For the Aframaxes the week got off to a slow start in the North Sea and Baltic with little demand and plenty of tonnage however by midweek it was all change and a number of ships began to get picked off leaving the list tight for date sensitive cargoes and this resulted in Charterers panicking and we began to see Charterers rush in to at the same time to cover their cargoes for the third decade in August. Unfortunately for owners this activity didn’t lead to rates firm significantly and this may be due to the fact Charterers may decide to declare second voyages on current fixtures in order to avoid going in to the market for ships. Rates stand at around 80 at 90 and 100 at 85 from the Baltic.
Moving on to the Eastern clean markets and despite some initially bearish sentiment at the start of this week, there’s been plenty of activity and rates have continued to rise on both the LR1s and LR2s. The LR2 list is now looking very tight with no vessels left in the AG for August and several ships have been picked off the already thin looking September tonnage list. On the AG/Japan route rates have been done at worldscale 140 and 145 is on subs, paying owners a TCE of around $20-21,000 per day
With a surplus of jet fuel in the A.R.A. region, several LR2s have been fixed for storage at levels reported close to $20,000 a day which is helping to tighten the tonnage list further.
It was a busy week for the LR1s with AG to Japan being done as high as 165, which is the highest level we’ve seen so far this year and returns owners around $16,000 a day.

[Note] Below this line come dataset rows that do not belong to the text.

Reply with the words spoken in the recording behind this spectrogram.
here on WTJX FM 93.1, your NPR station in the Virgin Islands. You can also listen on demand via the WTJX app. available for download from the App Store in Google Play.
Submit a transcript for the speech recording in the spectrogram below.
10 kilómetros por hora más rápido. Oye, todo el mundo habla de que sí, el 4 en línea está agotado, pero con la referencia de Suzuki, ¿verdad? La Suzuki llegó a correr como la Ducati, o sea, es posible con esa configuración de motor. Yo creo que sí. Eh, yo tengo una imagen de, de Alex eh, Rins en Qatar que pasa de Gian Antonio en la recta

Tonnage is now looking tight for the rest of August and for Eastern positions going into September. However, with a weak Western market and only a few enquiries for Western cargoes, the worry is that the oversupplied Western tonnage will start to ballast through to the East to take advantage of the ever increasing rates being obtained out of the AG.
In the West and there is an over supply of jet in Europe and the AG/West arb is tightly shut at the rates Owners are currently asking. There have been a couple of fixtures this week coming close to the $2 million mark on the LR1s but most of these movements are contract barrels or smaller stems being combined.

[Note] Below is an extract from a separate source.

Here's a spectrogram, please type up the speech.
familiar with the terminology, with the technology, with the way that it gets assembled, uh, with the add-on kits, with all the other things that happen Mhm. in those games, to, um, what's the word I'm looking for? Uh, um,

The Med/Japan naphtha arb opened this week and we’ve seen a couple of fixtures at around the $1.7 million level. With demand looking weaker for naphtha in the Far East however, we expect to see less activity next week and the potential is there for rates to soften.
MR activity has been fairly quiet this week out of the AG with rates relatively flat at between 165 and and 175 for AG to Japan. AG East Africa firmed slightly with wordscale 300 being done and there have been a couple of AG UK Cont fixtures at just over $1.5 million.

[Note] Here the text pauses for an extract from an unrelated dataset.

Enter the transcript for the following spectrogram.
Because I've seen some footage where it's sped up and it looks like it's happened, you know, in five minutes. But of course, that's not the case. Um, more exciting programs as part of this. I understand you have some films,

The Cont TA TC2 route was given a beating this week, as expected… Statoil picked their moment and although their 18/20 stem was leaked to the market last Friday, they held off working it until Tuesday when they collected some 10 offers, gave one Owner a counter at 150, which was snapped up straight away and so 20 points was knocked off last done. That was the cue for other Charterers who had been holding back to enter the market and start picking off Owners and rates have been chased downwards to where they currently sit at 145. The only good news for Owners is that all ships going on subs seem to be getting confirmed which should stop rates going any lower this week as the prompt tonnage has been cleaned out. The tonnage situation for the last decade August is plentiful so it seems unlikely that TC2 will have bottomed out at 145, the historic low so far this year is 122.5 so there may be some way to go yet.
The recent good run for Owners in the short-haul Med market is now well and truly over with rates now down to 30 at 150. Transatlantic activity once again has been muted but nominally is probably less than TC2 for the larger MRs coming open in the Med, where realistically 37 at 140 should be achievable.
Thanks for listening